Bloody Daughter - How To Survive An Ingenious Mother
I used to play the piano with the typical attitude of a teenage girl with mediocre talents: half hearted, disciplined by a controlling tiger-mom and with a slight crush on my teacher. Mr Damian was actually the one who told me about this young pianist from Yugoslavia, who would play Chopin like no one else before: Ivo Pogorelich became famous overnight in 1980 when he would be excluded from awards at the Warshaw Chopin competition, and some very famous members of the jury left the event, because, as his greatest fan Martha Argerich put it, "they just do not get how genius he is."
For me Martha Argerich belonged to a different generation, with her strong features and heart headed opinions, she seemed to be the role model of feminist self confidence, whereas Ivo Pogorelich acted more like a pop-star, looking like the love child of Mick Jagger and Rudolf Nurejew.
Argerich was that former wunderkind from Argentina who moved to Vienna with her family to learn form Friedrich Gulda how to bring her art to perfection, having started to play Beethoven sonatas before she turned four years old. Now, all of a sudden, she seemed to belong to another generation, one before ours (mine and Ivo´s) even though she was famous for her emotional way of performing, travelling the world, getting married and divorced and having younger lovers - a very eccentric woman who played with every great conductor of her times.
I was never really into her - and I am even less since I watched the documentary "Bloody Daughter" that Argerich´s second child Stephanie produced about her famous mother some five years ago.
This very intimate movie is full of private footage. The young Stephanie started to film when her mother brought back a precious video camera from one of her tours through Japan. Together with her older sister Annie from another father, living wit her mother and her entourage of young musicians, nannies and housekeepers, the children's life was different from any other childhood they knew.

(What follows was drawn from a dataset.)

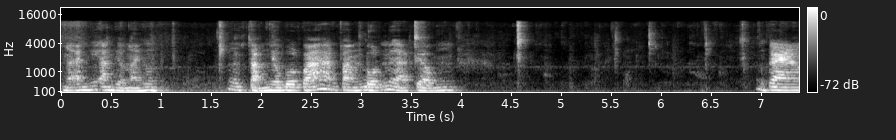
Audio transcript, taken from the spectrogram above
Mà anh thích ăn kiểu này hơn tẩm nhiều bột quá ăn toàn bột nữa kiểu gà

Even when her equally eccentric grandmother joined them and later also another much older sister whom Argerich had left behind in foster care after her first marriage failed, Stephanie grew up without any proper school education; there was a lot of creative freedom instead and the inspirational environment of singing and dancing and going on tour, staying up with her mother until she went to bed in the wee hours.

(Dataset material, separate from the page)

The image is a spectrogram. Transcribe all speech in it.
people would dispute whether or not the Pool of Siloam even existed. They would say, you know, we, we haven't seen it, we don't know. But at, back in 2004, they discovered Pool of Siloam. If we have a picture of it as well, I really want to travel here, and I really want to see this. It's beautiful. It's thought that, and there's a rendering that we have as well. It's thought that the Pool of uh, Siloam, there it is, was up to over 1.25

Seeing her father only once or twice a year for some days, Stephen Kovacevich, a famous Beethoven interpret himself, became more of a phantom to her than a caregiver. He is the one who called her his "bloody daughter", among all the sons he got with other women. In one of the most touching sequences, Stephanie starts to cry when it turns out, neither her mother nor her father cared about her birthing certificate and her legal status is uncertain until now. Her father turns several boxes and drawers upside down, then simply shrugs his shoulders, like, come on, who cares about stuff like this...
Other scenes, like watching mother and daughter while Stephanie is giving birth to her second child, later following the whole quartet of Martha, Lyda, Annie and Stephanie to a picnic situation for an open-air pedicure session leaves the beholder with mixed feelings.

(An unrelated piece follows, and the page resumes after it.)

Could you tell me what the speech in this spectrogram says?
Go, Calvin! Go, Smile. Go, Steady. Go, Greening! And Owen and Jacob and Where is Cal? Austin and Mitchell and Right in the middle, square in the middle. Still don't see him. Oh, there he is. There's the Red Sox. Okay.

You can not help but ask yourself: Should anyone as self-focused as Martha Argerich and her various similar self-focused husbands have children at all?
But then again: You might watch the movie as a strong statement against helicopter parenting - didn't those girls just turn out fine?